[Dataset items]
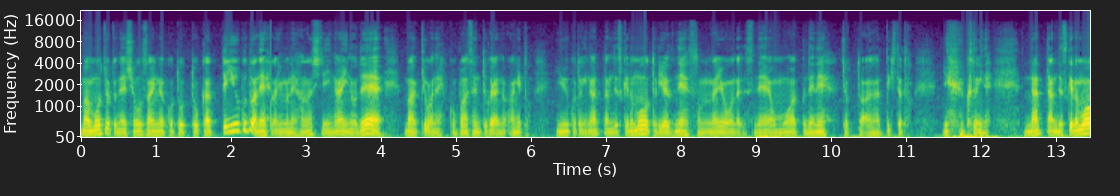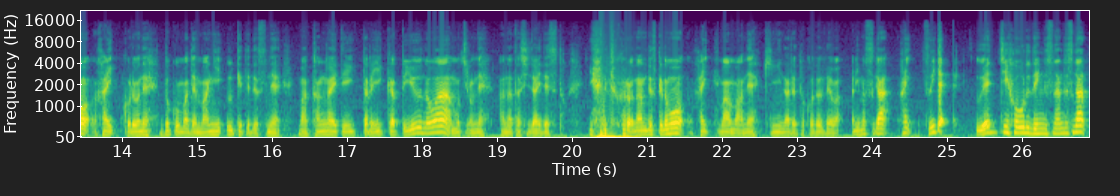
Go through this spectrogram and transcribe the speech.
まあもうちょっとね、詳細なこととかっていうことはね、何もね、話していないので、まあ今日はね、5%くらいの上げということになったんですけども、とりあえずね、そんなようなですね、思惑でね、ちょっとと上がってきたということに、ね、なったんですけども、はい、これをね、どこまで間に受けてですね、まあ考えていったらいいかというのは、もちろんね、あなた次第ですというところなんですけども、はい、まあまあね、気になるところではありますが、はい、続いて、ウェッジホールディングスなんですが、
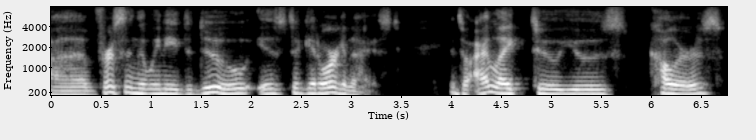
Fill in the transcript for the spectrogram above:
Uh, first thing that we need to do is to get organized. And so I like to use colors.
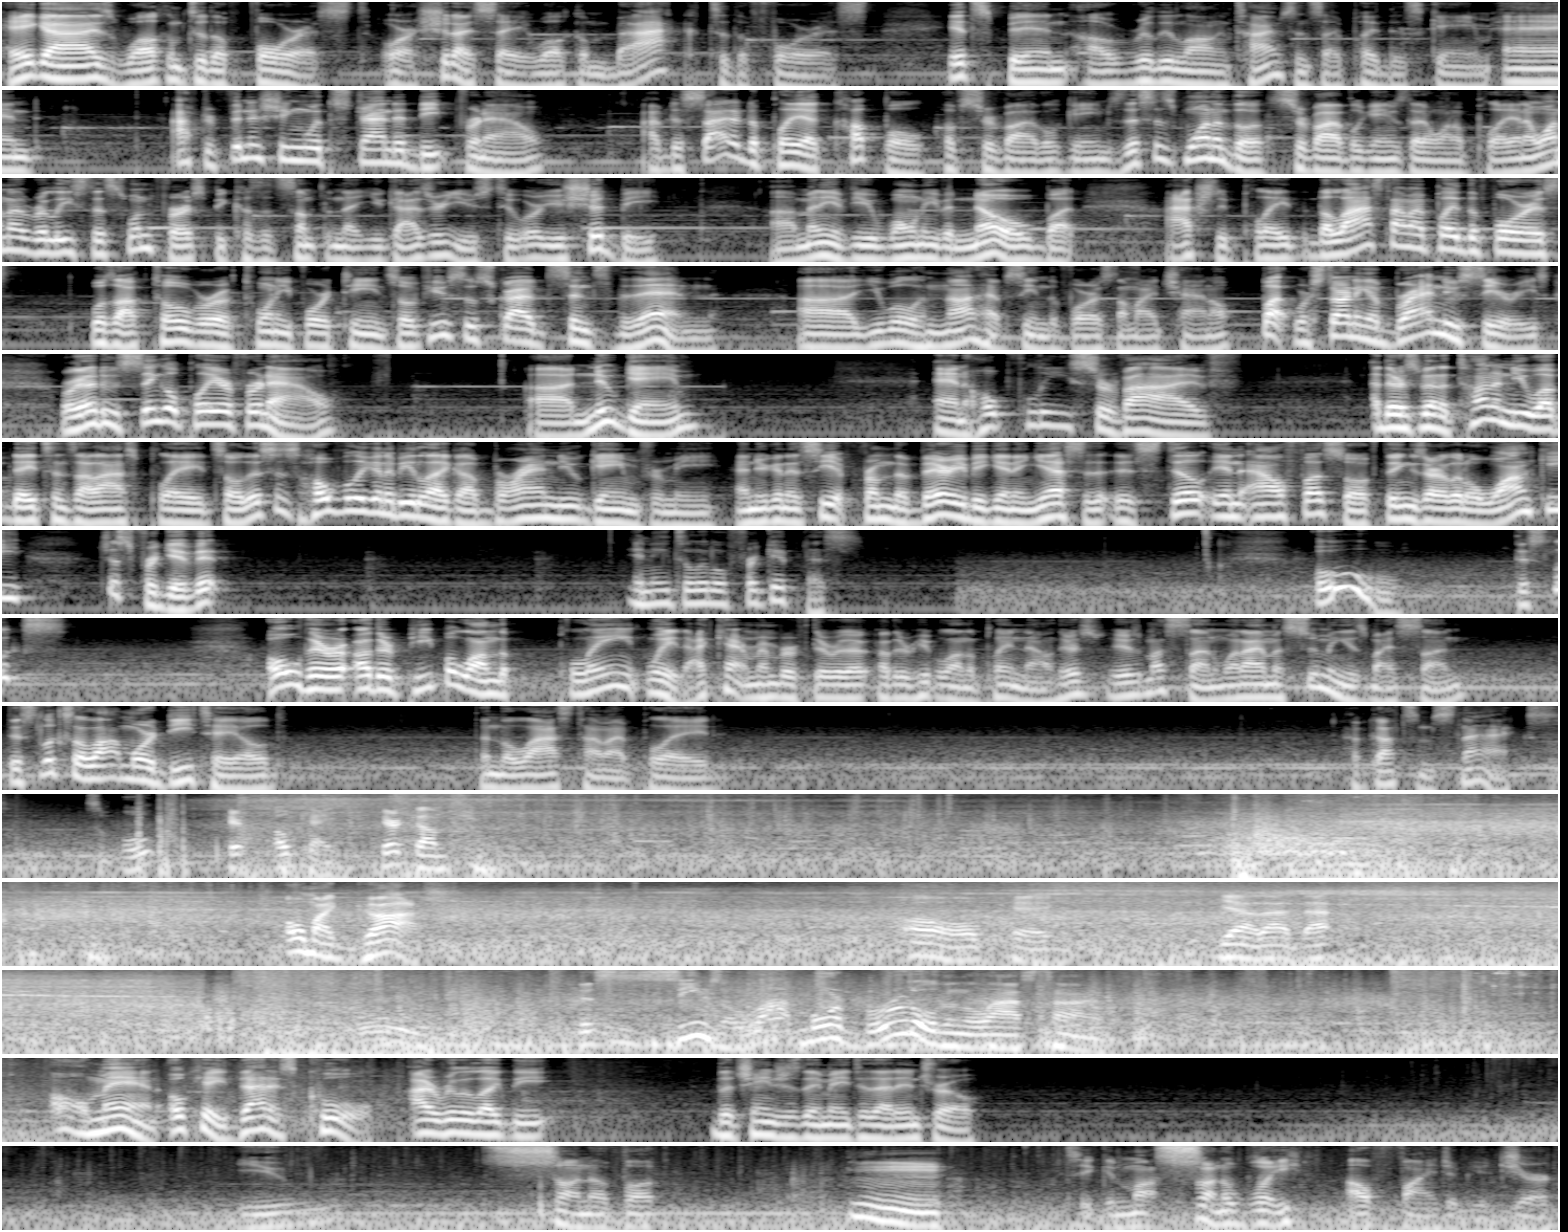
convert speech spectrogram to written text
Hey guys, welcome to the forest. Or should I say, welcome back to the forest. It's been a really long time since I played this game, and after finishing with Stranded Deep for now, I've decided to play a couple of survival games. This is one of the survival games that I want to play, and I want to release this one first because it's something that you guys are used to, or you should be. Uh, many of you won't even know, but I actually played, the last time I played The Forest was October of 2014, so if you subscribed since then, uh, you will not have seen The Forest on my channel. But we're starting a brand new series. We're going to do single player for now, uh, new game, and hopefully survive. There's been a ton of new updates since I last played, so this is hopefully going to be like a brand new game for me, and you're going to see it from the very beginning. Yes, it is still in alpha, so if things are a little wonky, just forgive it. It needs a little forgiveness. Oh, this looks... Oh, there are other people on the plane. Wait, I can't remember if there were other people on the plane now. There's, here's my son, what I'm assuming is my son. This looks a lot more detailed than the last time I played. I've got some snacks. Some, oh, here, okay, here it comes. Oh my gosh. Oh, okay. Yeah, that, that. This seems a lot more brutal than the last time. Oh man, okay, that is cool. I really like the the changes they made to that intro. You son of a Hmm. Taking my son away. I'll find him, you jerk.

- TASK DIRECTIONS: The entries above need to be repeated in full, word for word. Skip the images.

- OUTPUT BELOW:
Go through this spectrogram and transcribe the speech.
まあもうちょっとね、詳細なこととかっていうことはね、何もね、話していないので、まあ今日はね、5%くらいの上げということになったんですけども、とりあえずね、そんなようなですね、思惑でね、ちょっとと上がってきたということに、ね、なったんですけども、はい、これをね、どこまで間に受けてですね、まあ考えていったらいいかというのは、もちろんね、あなた次第ですというところなんですけども、はい、まあまあね、気になるところではありますが、はい、続いて、ウェッジホールディングスなんですが、
Fill in the transcript for the spectrogram above:
Uh, first thing that we need to do is to get organized. And so I like to use colors.
convert speech spectrogram to written text
Hey guys, welcome to the forest. Or should I say, welcome back to the forest. It's been a really long time since I played this game, and after finishing with Stranded Deep for now, I've decided to play a couple of survival games. This is one of the survival games that I want to play, and I want to release this one first because it's something that you guys are used to, or you should be. Uh, many of you won't even know, but I actually played, the last time I played The Forest was October of 2014, so if you subscribed since then, uh, you will not have seen The Forest on my channel. But we're starting a brand new series. We're going to do single player for now, uh, new game, and hopefully survive. There's been a ton of new updates since I last played, so this is hopefully going to be like a brand new game for me, and you're going to see it from the very beginning. Yes, it is still in alpha, so if things are a little wonky, just forgive it. It needs a little forgiveness. Oh, this looks... Oh, there are other people on the plane. Wait, I can't remember if there were other people on the plane now. There's, here's my son, what I'm assuming is my son. This looks a lot more detailed than the last time I played. I've got some snacks. Some, oh, here, okay, here it comes. Oh my gosh. Oh, okay. Yeah, that, that. This seems a lot more brutal than the last time. Oh man, okay, that is cool. I really like the the changes they made to that intro. You son of a Hmm. Taking my son away. I'll find him, you jerk.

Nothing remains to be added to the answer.